**Exercise goal:** Could you repeat the entries below exactly, but only from the line with "Mel spectrogram, 2.5" through the line with "Mel spectrogram of a recording, 2.1", and without any picture?

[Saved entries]
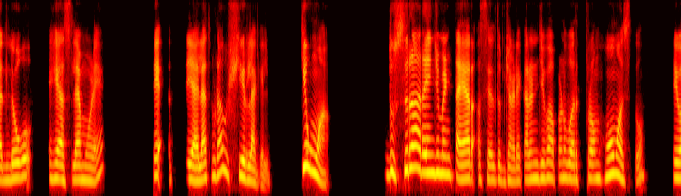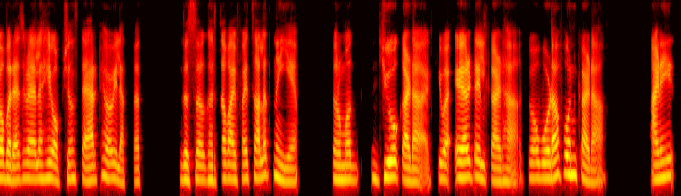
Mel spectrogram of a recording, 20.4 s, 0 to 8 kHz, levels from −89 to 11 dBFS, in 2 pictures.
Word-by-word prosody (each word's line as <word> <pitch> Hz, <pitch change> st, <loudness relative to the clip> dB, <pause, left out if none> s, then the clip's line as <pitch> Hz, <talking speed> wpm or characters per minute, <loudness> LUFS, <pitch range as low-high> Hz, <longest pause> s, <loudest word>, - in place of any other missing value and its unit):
अ, -, -, +4 dB
law 190 Hz, +5 st, 0 dB, 0.3 s
हे 185 Hz, +1 st, 0 dB
असल्यामुळे, 175 Hz, 0 st, 0 dB, 0.8 s
ते -, -, +4 dB, 0.5 s
यायला 170 Hz, +1 st, +4 dB
थोडा 220 Hz, +3 st, -2 dB
उशीर 220 Hz, -7 st, 0 dB
लागेल 145 Hz, -8 st, -3 dB, 0.5 s
किंवा 320 Hz, -6 st, +3 dB, 0.9 s
दुसरं 285 Hz, +6 st, +4 dB
अरेंजमेंट 250 Hz, -4 st, +3 dB
तयार 180 Hz, 0 st, +6 dB
असेल 170 Hz, -1 st, -6 dB
तुमच्याकडे. 160 Hz, -2 st, -5 dB
कारण 175 Hz, +3 st, -3 dB
जेव्हा 185 Hz, +1 st, -2 dB
आपण 190 Hz, +1 st, -6 dB
वर्क 180 Hz, -2 st, -2 dB
फ्रॉम 185 Hz, 0 st, -2 dB
होम 230 Hz, +3 st, +2 dB
असतो 160 Hz, -2 st, -7 dB, 0.5 s
तेव्हा 190 Hz, -1 st, +4 dB
बऱ्याच 175 Hz, -1 st, +1 dB
वेळेला 185 Hz, 0 st, +1 dB
हे 190 Hz, +1 st, -1 dB
ऑप्शन्स 180 Hz, +3 st, -3 dB
तयार 165 Hz, 0 st, +1 dB
ठेवावे 190 Hz, -5 st, -1 dB
लागतात. 145 Hz, +1 st, -7 dB, 0.6 s
जसं 175 Hz, 0 st, -1 dB
घरचा 170 Hz, +2 st, -3 dB
वायफाय 180 Hz, 0 st, 0 dB
चालत 225 Hz, +2 st, 0 dB
नाहीये 160 Hz, -8 st, -2 dB, 0.6 s
तर 175 Hz, -1 st, +1 dB
मग 175 Hz, -1 st, -2 dB, 0.4 s
Jio 200 Hz, 0 st, +6 dB
काढा 160 Hz, -3 st, +4 dB, 0.3 s
किंवा 185 Hz, -3 st, 0 dB
Airtel 200 Hz, 0 st, +5 dB
काढा 155 Hz, -1 st, +1 dB, 0.2 s
किंवा 190 Hz, -1 st, -4 dB
Vodafone 225 Hz, +5 st, +3 dB
काढा 155 Hz, -6 st, 0 dB, 0.8 s
आणि 200 Hz, +4 st, +2 dB
185 Hz, 135 wpm, -23 LUFS, 170-200 Hz, 0.9 s, तयार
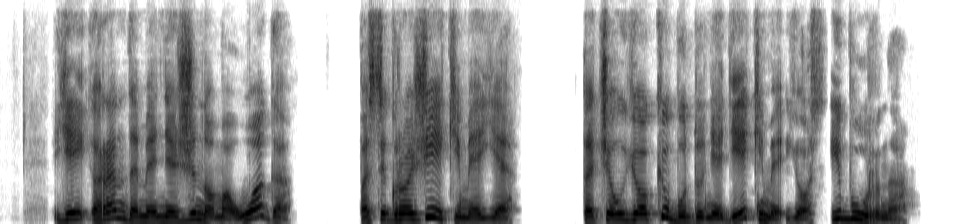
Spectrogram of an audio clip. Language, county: Lithuanian, Kaunas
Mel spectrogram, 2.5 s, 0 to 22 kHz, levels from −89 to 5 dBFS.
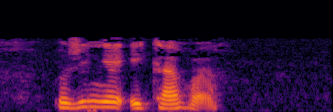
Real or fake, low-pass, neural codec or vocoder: real; 5.4 kHz; none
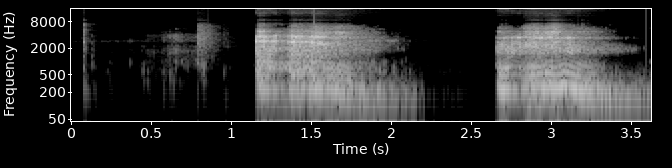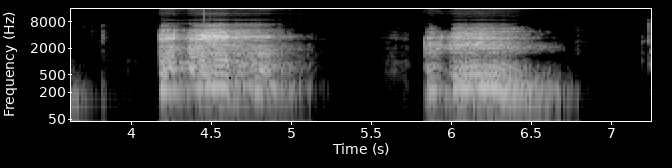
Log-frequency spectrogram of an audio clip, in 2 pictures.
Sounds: Throat clearing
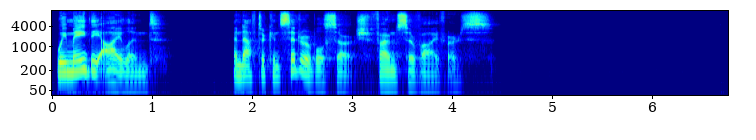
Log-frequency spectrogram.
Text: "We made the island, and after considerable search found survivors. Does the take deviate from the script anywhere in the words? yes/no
no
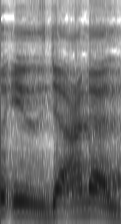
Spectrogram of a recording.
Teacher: zalnya tidak qalqalah karena ada titiknya, jadi usahakan tidak memantul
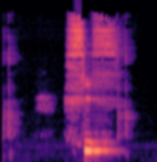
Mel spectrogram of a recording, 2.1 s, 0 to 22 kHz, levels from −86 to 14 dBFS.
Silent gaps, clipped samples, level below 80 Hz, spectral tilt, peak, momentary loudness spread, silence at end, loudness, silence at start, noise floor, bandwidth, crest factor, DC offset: none; under 0.1%; -52 dBFS; -2.5 dB/octave; 0 dBFS; 25 LU; 0.45 s; -11 LUFS; 0.05 s; -43 dBFS; 20 kHz; 16 dB; under 0.1%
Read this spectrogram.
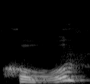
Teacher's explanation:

**Output:**
Mel spectrogram, 2.5 s, 0 to 22 kHz, levels from −89 to 5 dBFS.
Real or fake, low-pass, neural codec or vocoder: real; 5.4 kHz; none
Log-frequency spectrogram of an audio clip, in 2 pictures.
Sounds: Throat clearing
Log-frequency spectrogram.
Text: "We made the island, and after considerable search found survivors. Does the take deviate from the script anywhere in the words? yes/no
no
Spectrogram of a recording.
Teacher: zalnya tidak qalqalah karena ada titiknya, jadi usahakan tidak memantul
Mel spectrogram of a recording, 2.1 s, 0 to 22 kHz, levels from −86 to 14 dBFS.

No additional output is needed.